(Items listed in a dataset)
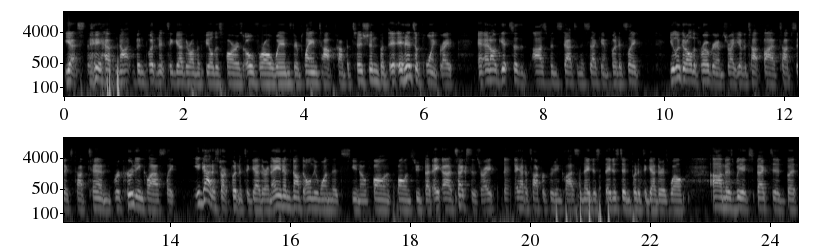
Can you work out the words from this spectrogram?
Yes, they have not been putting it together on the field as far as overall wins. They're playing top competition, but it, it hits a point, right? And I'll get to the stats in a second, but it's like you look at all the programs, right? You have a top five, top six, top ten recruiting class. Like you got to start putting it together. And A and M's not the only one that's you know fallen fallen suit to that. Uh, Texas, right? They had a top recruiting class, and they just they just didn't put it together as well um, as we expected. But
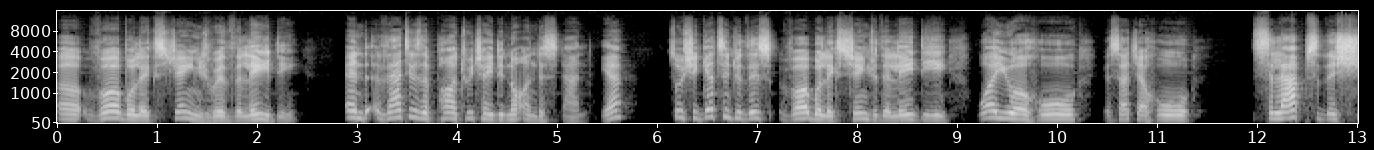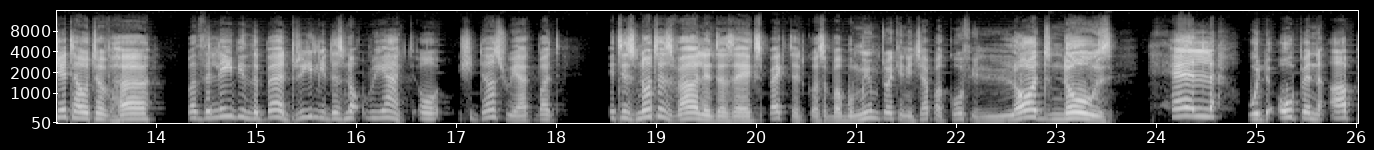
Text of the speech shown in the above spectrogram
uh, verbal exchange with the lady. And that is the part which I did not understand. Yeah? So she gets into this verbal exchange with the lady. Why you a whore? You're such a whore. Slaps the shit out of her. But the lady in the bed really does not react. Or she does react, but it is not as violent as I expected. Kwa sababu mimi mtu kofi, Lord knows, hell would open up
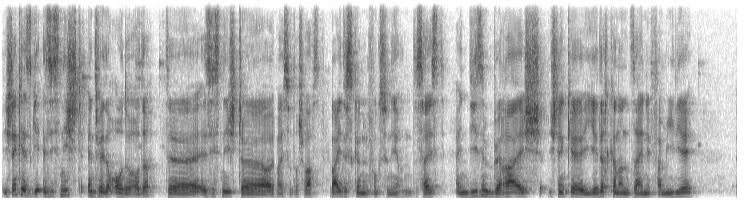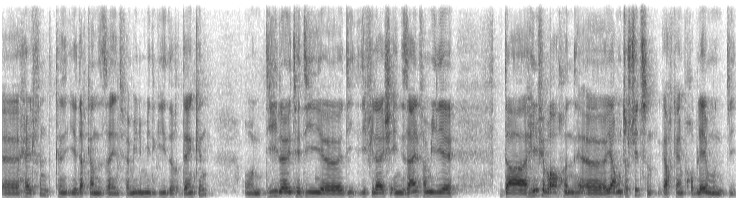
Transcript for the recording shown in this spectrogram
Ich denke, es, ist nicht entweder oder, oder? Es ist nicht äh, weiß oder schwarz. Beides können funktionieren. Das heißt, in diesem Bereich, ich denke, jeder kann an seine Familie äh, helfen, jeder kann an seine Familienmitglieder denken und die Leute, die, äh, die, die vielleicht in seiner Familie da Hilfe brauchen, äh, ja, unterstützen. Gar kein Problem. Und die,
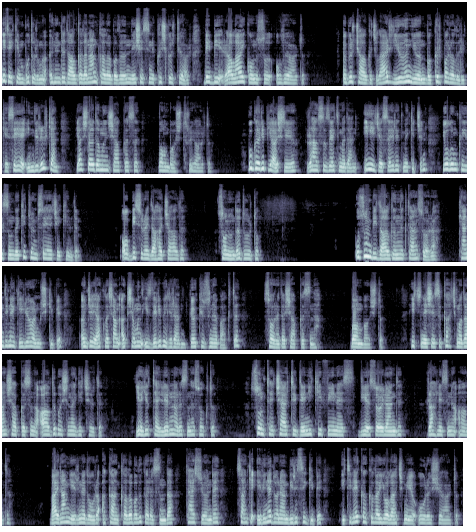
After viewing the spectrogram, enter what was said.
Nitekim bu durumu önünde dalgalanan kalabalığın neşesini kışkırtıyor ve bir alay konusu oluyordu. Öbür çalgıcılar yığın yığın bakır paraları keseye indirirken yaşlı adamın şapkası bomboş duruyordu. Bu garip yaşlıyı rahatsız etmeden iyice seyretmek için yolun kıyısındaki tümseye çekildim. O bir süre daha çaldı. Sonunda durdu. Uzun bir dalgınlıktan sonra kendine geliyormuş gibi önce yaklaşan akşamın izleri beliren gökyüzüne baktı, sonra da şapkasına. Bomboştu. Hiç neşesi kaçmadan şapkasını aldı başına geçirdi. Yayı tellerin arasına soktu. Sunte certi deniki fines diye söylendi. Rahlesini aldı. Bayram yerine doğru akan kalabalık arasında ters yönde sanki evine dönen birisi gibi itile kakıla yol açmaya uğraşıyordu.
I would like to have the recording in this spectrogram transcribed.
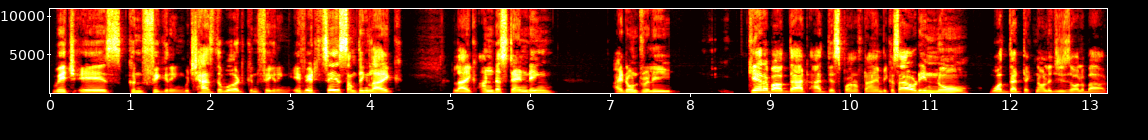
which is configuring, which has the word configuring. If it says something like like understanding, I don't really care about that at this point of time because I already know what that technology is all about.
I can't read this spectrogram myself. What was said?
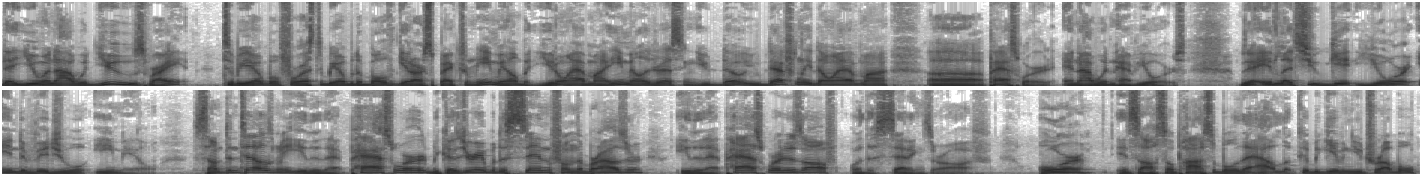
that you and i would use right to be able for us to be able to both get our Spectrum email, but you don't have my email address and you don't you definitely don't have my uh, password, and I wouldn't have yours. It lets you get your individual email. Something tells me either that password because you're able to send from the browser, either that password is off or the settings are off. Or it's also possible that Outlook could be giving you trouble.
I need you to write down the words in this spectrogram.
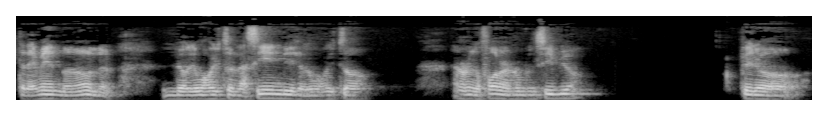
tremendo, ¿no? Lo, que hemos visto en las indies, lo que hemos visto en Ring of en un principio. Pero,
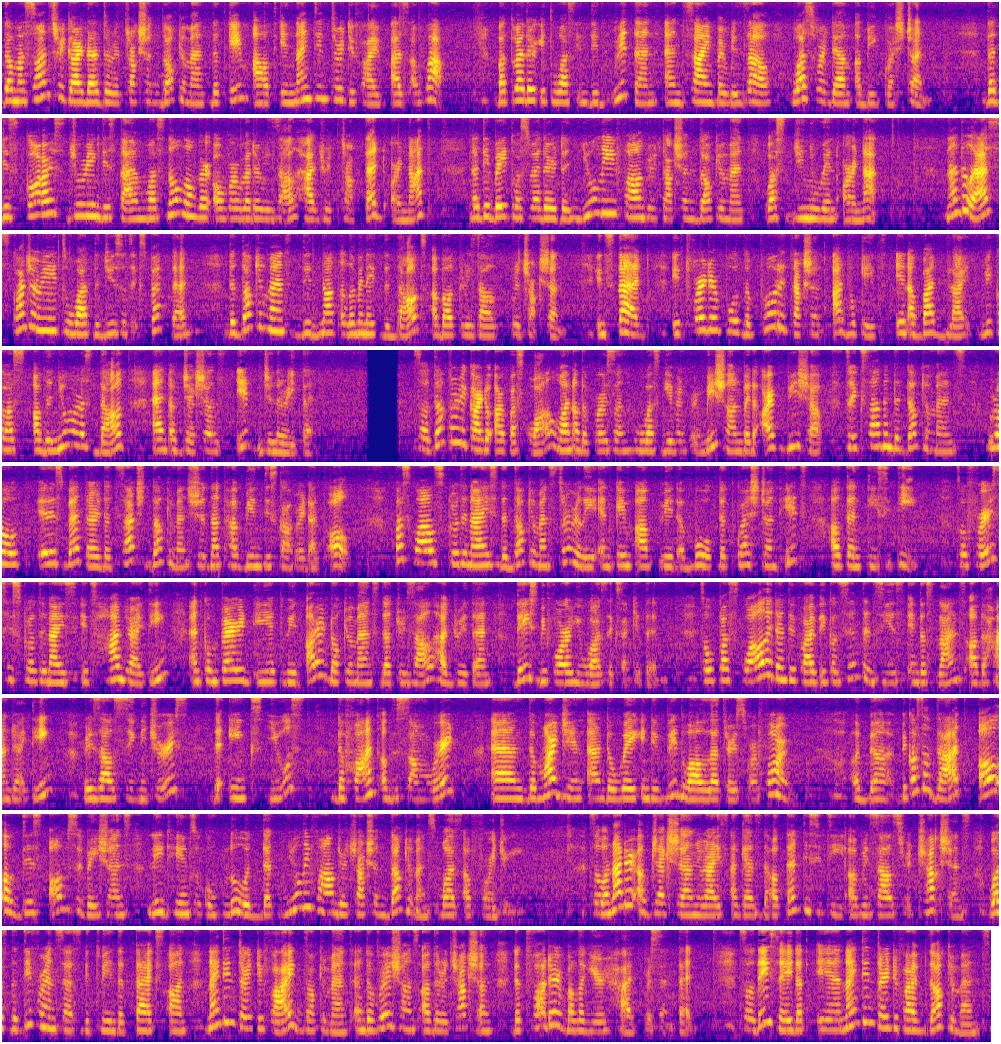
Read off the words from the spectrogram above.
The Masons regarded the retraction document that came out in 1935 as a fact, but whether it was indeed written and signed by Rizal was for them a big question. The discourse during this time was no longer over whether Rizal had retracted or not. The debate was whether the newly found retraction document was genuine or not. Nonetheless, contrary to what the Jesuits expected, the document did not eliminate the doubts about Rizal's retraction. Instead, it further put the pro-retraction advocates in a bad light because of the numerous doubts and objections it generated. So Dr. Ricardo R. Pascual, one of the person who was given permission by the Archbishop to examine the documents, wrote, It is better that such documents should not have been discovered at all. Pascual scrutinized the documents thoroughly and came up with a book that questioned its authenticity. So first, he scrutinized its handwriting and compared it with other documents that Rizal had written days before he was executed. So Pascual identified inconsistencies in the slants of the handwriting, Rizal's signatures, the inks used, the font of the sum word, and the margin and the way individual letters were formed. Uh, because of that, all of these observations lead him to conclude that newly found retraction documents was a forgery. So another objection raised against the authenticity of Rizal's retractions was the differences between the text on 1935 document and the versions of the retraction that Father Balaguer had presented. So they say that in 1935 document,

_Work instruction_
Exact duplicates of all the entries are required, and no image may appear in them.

_Answer section_
Can you work out the words from this spectrogram?
Yes, they have not been putting it together on the field as far as overall wins. They're playing top competition, but it, it hits a point, right? And I'll get to the stats in a second, but it's like you look at all the programs, right? You have a top five, top six, top ten recruiting class. Like you got to start putting it together. And A and M's not the only one that's you know fallen fallen suit to that. Uh, Texas, right? They had a top recruiting class, and they just they just didn't put it together as well um, as we expected. But
Text of the speech shown in the above spectrogram
uh, verbal exchange with the lady. And that is the part which I did not understand. Yeah? So she gets into this verbal exchange with the lady. Why you a whore? You're such a whore. Slaps the shit out of her. But the lady in the bed really does not react. Or she does react, but it is not as violent as I expected. Kwa sababu mimi mtu kofi, Lord knows, hell would open up
Transcript for the recording shown in this spectrogram
Ich denke, es, ist nicht entweder oder, oder? Es ist nicht äh, weiß oder schwarz. Beides können funktionieren. Das heißt, in diesem Bereich, ich denke, jeder kann an seine Familie äh, helfen, jeder kann an seine Familienmitglieder denken und die Leute, die, äh, die, die vielleicht in seiner Familie da Hilfe brauchen, äh, ja, unterstützen. Gar kein Problem. Und die,
After viewing the spectrogram, enter what was said.
Nitekim bu durumu önünde dalgalanan kalabalığın neşesini kışkırtıyor ve bir alay konusu oluyordu. Öbür çalgıcılar yığın yığın bakır paraları keseye indirirken yaşlı adamın şapkası bomboş duruyordu. Bu garip yaşlıyı rahatsız etmeden iyice seyretmek için yolun kıyısındaki tümseye çekildim. O bir süre daha çaldı. Sonunda durdu. Uzun bir dalgınlıktan sonra kendine geliyormuş gibi önce yaklaşan akşamın izleri beliren gökyüzüne baktı, sonra da şapkasına. Bomboştu. Hiç neşesi kaçmadan şapkasını aldı başına geçirdi. Yayı tellerin arasına soktu. Sunte certi deniki fines diye söylendi. Rahlesini aldı. Bayram yerine doğru akan kalabalık arasında ters yönde sanki evine dönen birisi gibi itile kakıla yol açmaya uğraşıyordu.
I would like to have the recording in this spectrogram transcribed.
which is configuring, which has the word configuring. If it says something like like understanding, I don't really care about that at this point of time because I already know what that technology is all about.
I can't read this spectrogram myself. What was said?
that you and i would use right to be able for us to be able to both get our Spectrum email, but you don't have my email address and you don't you definitely don't have my uh, password, and I wouldn't have yours. It lets you get your individual email. Something tells me either that password because you're able to send from the browser, either that password is off or the settings are off. Or it's also possible that Outlook could be giving you trouble.
I need you to write down the words in this spectrogram.
tremendo, ¿no? Lo, que hemos visto en las indies, lo que hemos visto en Ring of en un principio. Pero,
Read off the words from the spectrogram above.
The Masons regarded the retraction document that came out in 1935 as a fact, but whether it was indeed written and signed by Rizal was for them a big question. The discourse during this time was no longer over whether Rizal had retracted or not. The debate was whether the newly found retraction document was genuine or not. Nonetheless, contrary to what the Jesuits expected, the document did not eliminate the doubts about Rizal's retraction. Instead, it further put the pro-retraction advocates in a bad light because of the numerous doubts and objections it generated. So Dr. Ricardo R. Pascual, one of the person who was given permission by the Archbishop to examine the documents, wrote, It is better that such documents should not have been discovered at all. Pascual scrutinized the documents thoroughly and came up with a book that questioned its authenticity. So first, he scrutinized its handwriting and compared it with other documents that Rizal had written days before he was executed. So Pascual identified inconsistencies in the slants of the handwriting, Rizal's signatures, the inks used, the font of the sum word, and the margin and the way individual letters were formed. Uh, because of that, all of these observations lead him to conclude that newly found retraction documents was a forgery. So another objection raised against the authenticity of Rizal's retractions was the differences between the text on 1935 document and the versions of the retraction that Father Balaguer had presented. So they say that in 1935 document,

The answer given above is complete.